MATERIAL SHOWN →
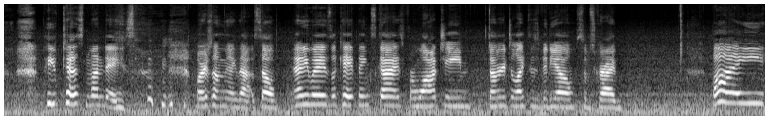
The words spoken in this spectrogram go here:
Peep Test Mondays. or something like that. So, anyways, okay, thanks guys for watching. Don't forget to like this video, subscribe. Bye!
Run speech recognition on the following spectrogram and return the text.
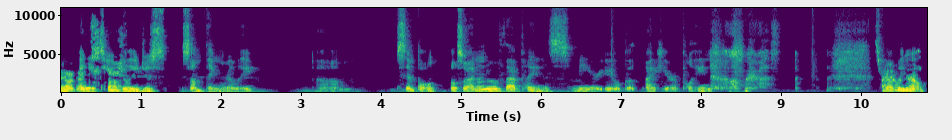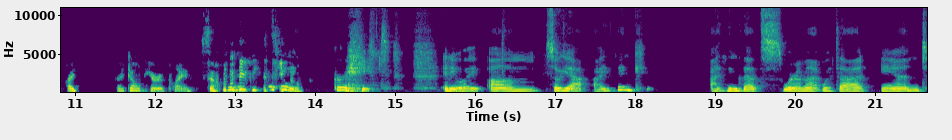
Oh, that's and it's usually just something really um, simple. Also, I don't know if that plane is me or you, but I hear a plane over us. I don't know. I I don't hear a plane, so maybe it's you. Great. Anyway, um, so yeah, I think I think that's where I'm at with that. And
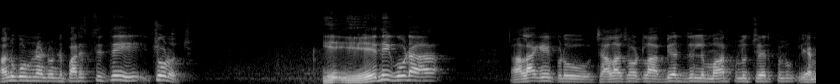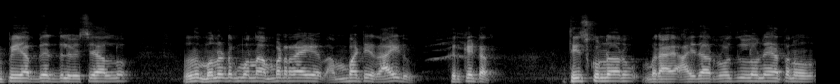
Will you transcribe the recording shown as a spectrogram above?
అనుకుంటున్నటువంటి పరిస్థితి చూడొచ్చు. ఏ- ఏది కూడా అలాగే ఇప్పుడు చాలా చోట్ల అభ్యర్థుల మార్పులు చేర్పులు ఎంపీ అభ్యర్థుల విషయాల్లో మొన్నటికి మొన్న అంబటి రాయ్ అంబటి రాయుడు క్రికెటర్ తీసుకున్నారు. మరి ఐదారు రోజుల్లోనే అతను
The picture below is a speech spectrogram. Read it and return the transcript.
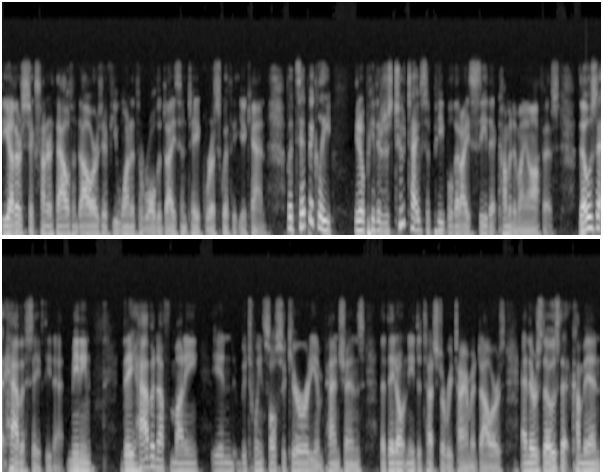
The other $600,000, if you wanted to roll the dice and take risk with it, you can. But typically, you know, Peter, there's two types of people that I see that come into my office. Those that have a safety net, meaning they have enough money in between Social Security and pensions that they don't need to touch their retirement dollars. And there's those that come in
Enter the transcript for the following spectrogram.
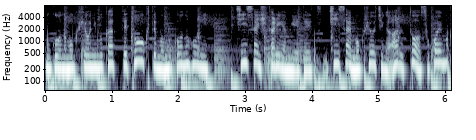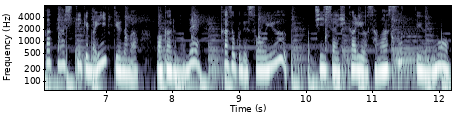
向こうの目標に向かって遠くても向こうの方に小さい光が見えたり小さい目標値があるとそこへ向かって走っていけばいいっていうのが分かるので家族でそういう小さい光を探すっていうのも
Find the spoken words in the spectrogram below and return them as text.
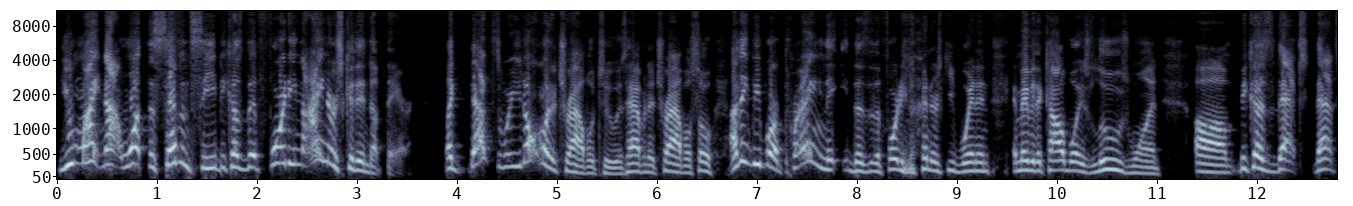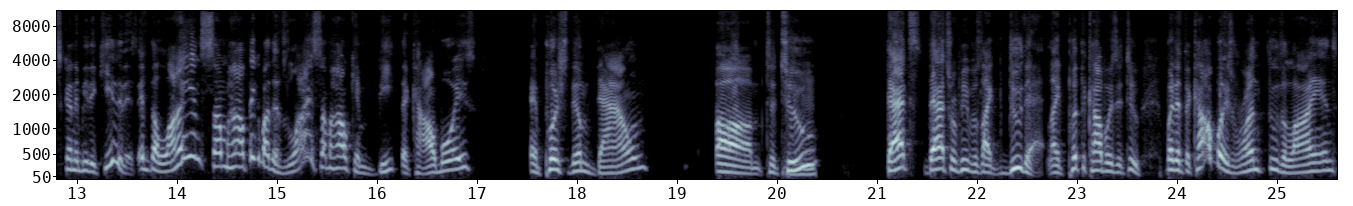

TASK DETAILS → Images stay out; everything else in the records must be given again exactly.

ANSWER →
The words spoken in this spectrogram go here:
Peep Test Mondays. or something like that. So, anyways, okay, thanks guys for watching. Don't forget to like this video, subscribe. Bye!
Run speech recognition on the following spectrogram and return the text.
Oh, that's and it's usually just something really um, simple. Also, I don't know if that plane is me or you, but I hear a plane over us. I don't know. I I don't hear a plane, so maybe it's you. Great. Anyway, um, so yeah, I think I think that's where I'm at with that. And
Will you transcribe the recording shown as a spectrogram above?
అనుకుంటున్నటువంటి పరిస్థితి చూడొచ్చు. ఏ- ఏది కూడా అలాగే ఇప్పుడు చాలా చోట్ల అభ్యర్థుల మార్పులు చేర్పులు ఎంపీ అభ్యర్థుల విషయాల్లో మొన్నటికి మొన్న అంబటి రాయ్ అంబటి రాయుడు క్రికెటర్ తీసుకున్నారు. మరి ఐదారు రోజుల్లోనే అతను
The picture below is a speech spectrogram. Read it and return the transcript.
The other $600,000, if you wanted to roll the dice and take risk with it, you can. But typically, you know, Peter, there's two types of people that I see that come into my office. Those that have a safety net, meaning they have enough money in between Social Security and pensions that they don't need to touch their retirement dollars. And there's those that come in
Enter the transcript for the following spectrogram.
向こうの目標に向かって遠くても向こうの方に小さい光が見えたり小さい目標値があるとそこへ向かって走っていけばいいっていうのが分かるので家族でそういう小さい光を探すっていうのも
Find the spoken words in the spectrogram below and return them as text.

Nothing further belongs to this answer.